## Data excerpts
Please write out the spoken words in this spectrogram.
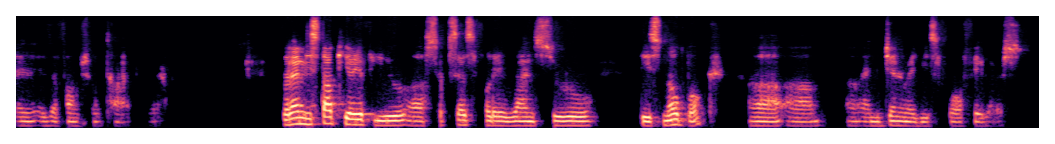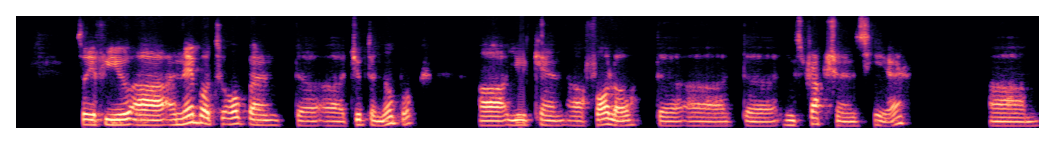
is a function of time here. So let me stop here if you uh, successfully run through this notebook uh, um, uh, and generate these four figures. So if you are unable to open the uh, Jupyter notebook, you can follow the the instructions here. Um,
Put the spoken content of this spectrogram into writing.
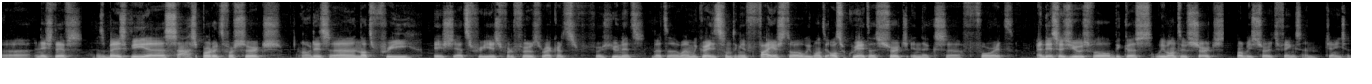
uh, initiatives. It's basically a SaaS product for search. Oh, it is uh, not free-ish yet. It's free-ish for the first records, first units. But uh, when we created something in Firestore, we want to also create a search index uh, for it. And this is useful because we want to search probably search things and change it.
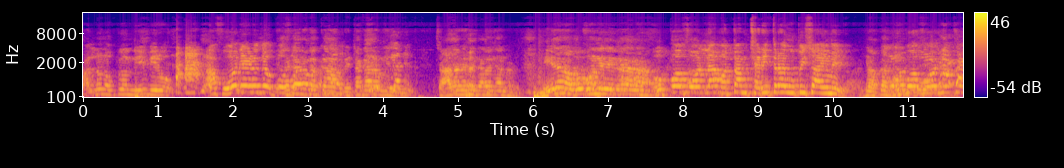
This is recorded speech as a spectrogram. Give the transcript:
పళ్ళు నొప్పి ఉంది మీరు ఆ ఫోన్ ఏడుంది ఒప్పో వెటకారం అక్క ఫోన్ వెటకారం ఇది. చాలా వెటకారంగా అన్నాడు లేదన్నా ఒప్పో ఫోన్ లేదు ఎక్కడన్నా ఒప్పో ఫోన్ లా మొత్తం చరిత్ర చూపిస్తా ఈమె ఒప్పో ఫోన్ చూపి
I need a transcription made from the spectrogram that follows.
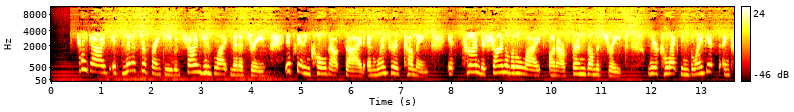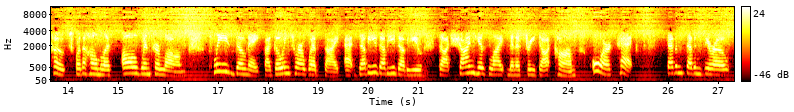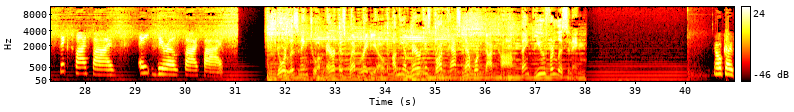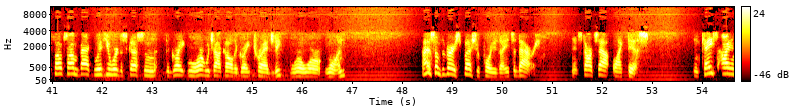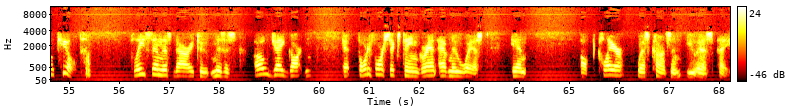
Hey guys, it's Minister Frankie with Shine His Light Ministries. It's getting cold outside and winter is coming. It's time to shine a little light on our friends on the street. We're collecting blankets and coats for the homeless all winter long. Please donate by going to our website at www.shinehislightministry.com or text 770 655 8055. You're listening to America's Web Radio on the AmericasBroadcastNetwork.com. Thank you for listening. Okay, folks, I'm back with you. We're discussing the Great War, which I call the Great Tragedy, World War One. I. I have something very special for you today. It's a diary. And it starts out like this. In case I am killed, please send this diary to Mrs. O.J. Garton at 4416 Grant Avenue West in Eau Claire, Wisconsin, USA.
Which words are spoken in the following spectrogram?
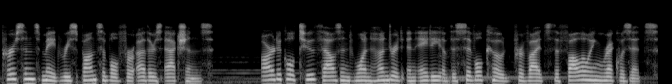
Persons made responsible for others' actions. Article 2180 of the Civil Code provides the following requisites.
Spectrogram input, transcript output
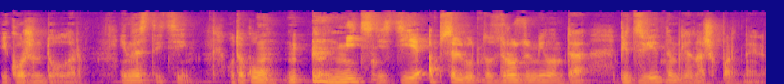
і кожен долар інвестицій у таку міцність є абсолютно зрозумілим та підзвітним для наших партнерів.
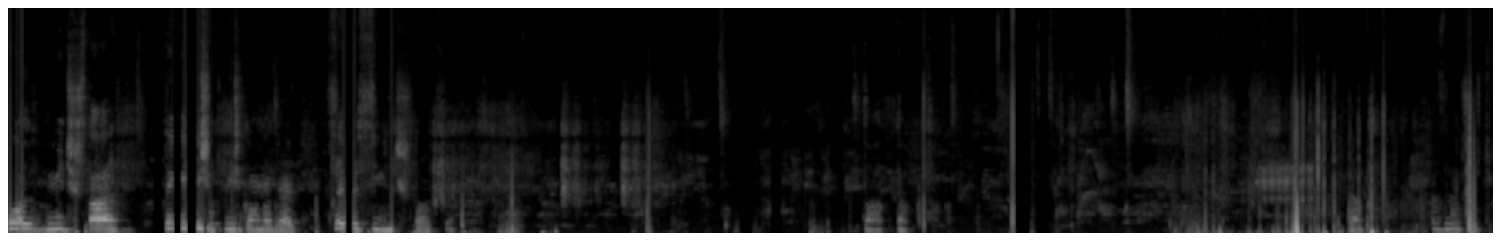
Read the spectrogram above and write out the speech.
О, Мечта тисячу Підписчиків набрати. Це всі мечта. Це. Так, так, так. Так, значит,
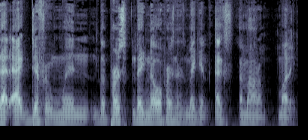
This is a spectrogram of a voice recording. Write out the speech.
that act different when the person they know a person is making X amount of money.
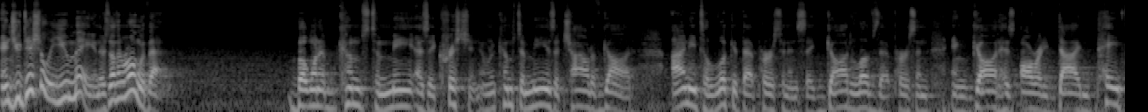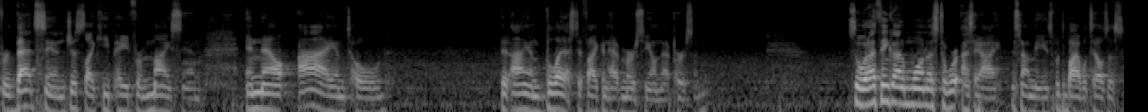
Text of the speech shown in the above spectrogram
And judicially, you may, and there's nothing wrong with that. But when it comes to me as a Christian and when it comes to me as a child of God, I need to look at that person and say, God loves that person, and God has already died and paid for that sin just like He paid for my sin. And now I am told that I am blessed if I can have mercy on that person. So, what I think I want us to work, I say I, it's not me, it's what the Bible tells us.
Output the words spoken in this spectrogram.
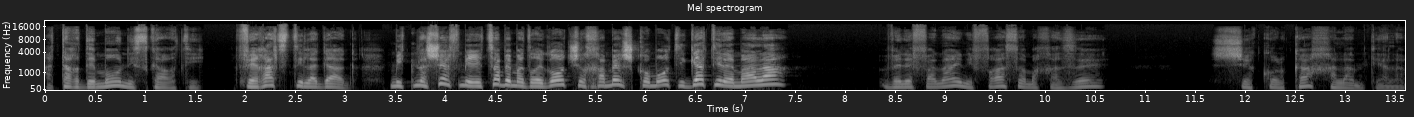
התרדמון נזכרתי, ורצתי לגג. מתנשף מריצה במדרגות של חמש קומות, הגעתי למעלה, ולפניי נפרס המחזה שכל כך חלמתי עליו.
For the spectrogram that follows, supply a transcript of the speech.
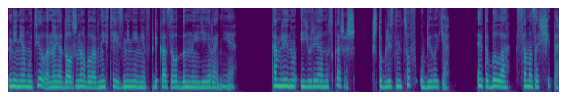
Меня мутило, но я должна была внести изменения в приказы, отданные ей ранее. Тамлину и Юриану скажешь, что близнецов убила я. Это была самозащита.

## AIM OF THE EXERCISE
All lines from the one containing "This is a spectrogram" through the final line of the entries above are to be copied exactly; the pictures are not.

## OUTPUT FOR THIS TASK
This is a spectrogram of a voice recording. Write out the speech.
that act different when the person they know a person is making X amount of money.
Text of the speech shown in the above spectrogram
And judicially, you may, and there's nothing wrong with that. But when it comes to me as a Christian and when it comes to me as a child of God, I need to look at that person and say, God loves that person, and God has already died and paid for that sin just like He paid for my sin. And now I am told that I am blessed if I can have mercy on that person. So, what I think I want us to work, I say I, it's not me, it's what the Bible tells us.
Output the words spoken in this spectrogram.
התרדמון נזכרתי, ורצתי לגג. מתנשף מריצה במדרגות של חמש קומות, הגעתי למעלה, ולפניי נפרס המחזה שכל כך חלמתי עליו.
For the spectrogram that follows, supply a transcript of the speech.
Меня мутило, но я должна была внести изменения в приказы, отданные ей ранее. Тамлину и Юриану скажешь, что близнецов убила я. Это была самозащита.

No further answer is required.